In the fall of 2008, I had several itches I wanted to scratch:  I wanted to code a decent-sized project (tired of just programming examples for my lectures);  I wanted to do some Lisp, something I had not done for over 15 years;  I was interested in spending more time in the dynamic language world; I wanted to learn more about current practice in functional programming; and, with the advent of things like JRuby and IronPython, I wanted to understand how dynamic languages were being implemented on top of things like the JVM and CLR.

While poking around, I ran into Clojure and then the Dynamic Language Runtime (DLR) for .Net.  So I decided to look into the feasibility of implementing Clojure on the CLR platform using the DLR -- pretty much scratching all itches at once. That was in October to November, 2008.

I had a basic proof-of-concept implementation--basic data structures, reader, evaluation based on compilation into DLR ExpressionTrees and then into IL--by the beginning of 2009.  On January 12, 2009, I sent an e-mail to Rich Hickey with a picture of the famous ants simulation running on the CLR with a WinForms GUI.  Slow as molasses, but it ran.  More than 90% of core.clj loaded at that point.

Introducing myself to Rich, I stated:
 I feel no need for this code to see the light of day.  However, if the code reaches the point of usefulness – 98% feature-complete and performance no worse than 2X of the Java implementation, say—and if no better implementations on top of .NET have surfaced, and if you are  interested, then I'd be happy to turn it over.
I asked Rich if he would mind an occasional query as I moved forward.

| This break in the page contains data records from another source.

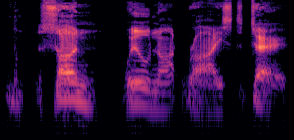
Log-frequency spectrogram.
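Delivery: slow, loud grumpy command. Acted. Bear ordering the sun not to rise, slow and grumpy. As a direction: order the sun slowly, grumbling. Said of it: "a little grumpily".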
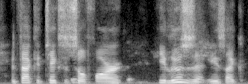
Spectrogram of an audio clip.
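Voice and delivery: ordinary talk, nothing marked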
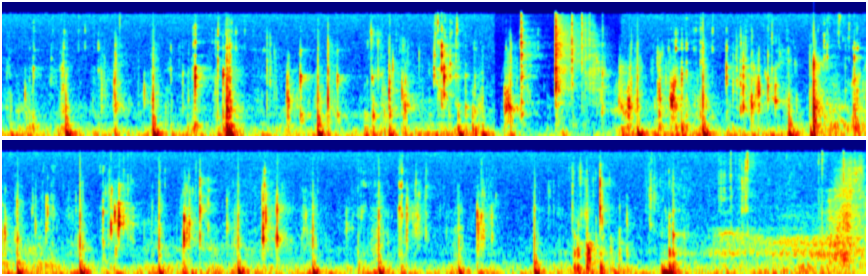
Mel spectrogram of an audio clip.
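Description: Close-miked chewing of soft, fatty yellow stingray liver: a quick, irregular run of wet mouth clicks and smacks.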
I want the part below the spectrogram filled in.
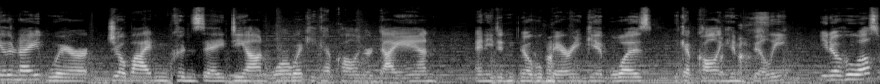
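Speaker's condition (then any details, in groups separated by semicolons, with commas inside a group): No condition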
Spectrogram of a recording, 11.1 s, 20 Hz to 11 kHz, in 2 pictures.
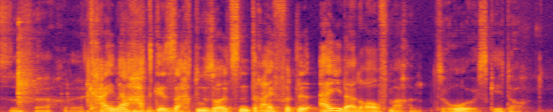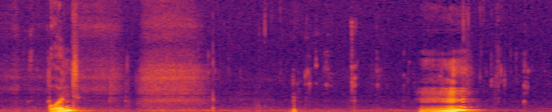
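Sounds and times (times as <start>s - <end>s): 
speech: 0.0s - 5.4s, 6.0s - 6.4s, 9.7s - 10.3s
person chewing bread topped with egg and caviar: 5.3s - 9.7s, 10.3s - 11.0s.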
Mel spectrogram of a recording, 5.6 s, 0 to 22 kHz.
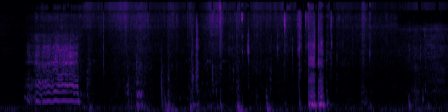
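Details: A mini goat on a small handmade farm, recorded on 25 August, gives one wavering, tremulous bleat lasting under a second near the start. Scattered knocks, rustling and shuffling noises follow.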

Rich responded, in part:
What is important to me is that any effort I apply ends up in the Clojure project. Towards that end, I would ask you to consider making your efforts a contribution to Clojure under the contributor agreement. Then, your .Net port could live in clojure-contrib alongside ClojureScript (a port of Clojure to JavaScript). The long-term objective would be a set ot core .clj files that supported all ports without changes, all platform specifics isolated in the support libraries.
I understand that you feel your work is still in the early stages, but would encourage this contribution sooner rather than later:
  • The community can get behind a single, supported effort.
  • I can understand the issues you are facing and incorporate that in my decision making process.
  • You can incorporate my feedback earlier in your process
  • You can get help. 
The open source community is pretty tolerant and understands work-in-progress, so being nearly complete is not a pre-requisite. Nor should you be concerned about losing control over the direction of the implementation - I understand the satisfaction of authorship, and the drawbacks of teams. clojure-contrib is a small group and each principal author retains stewardship over their library. 
In short, I'm very interested in what you've done and interested in supporting it under the aegis of the Clojure project.
A little more work, gettting the CA in, etc. and ClojureCLR went public in February, 2009, as part of clojure-contrib.  It was moved to its current home in Rich's account on github in June, 2009.

And that's how it started.

No comments:

Post a Comment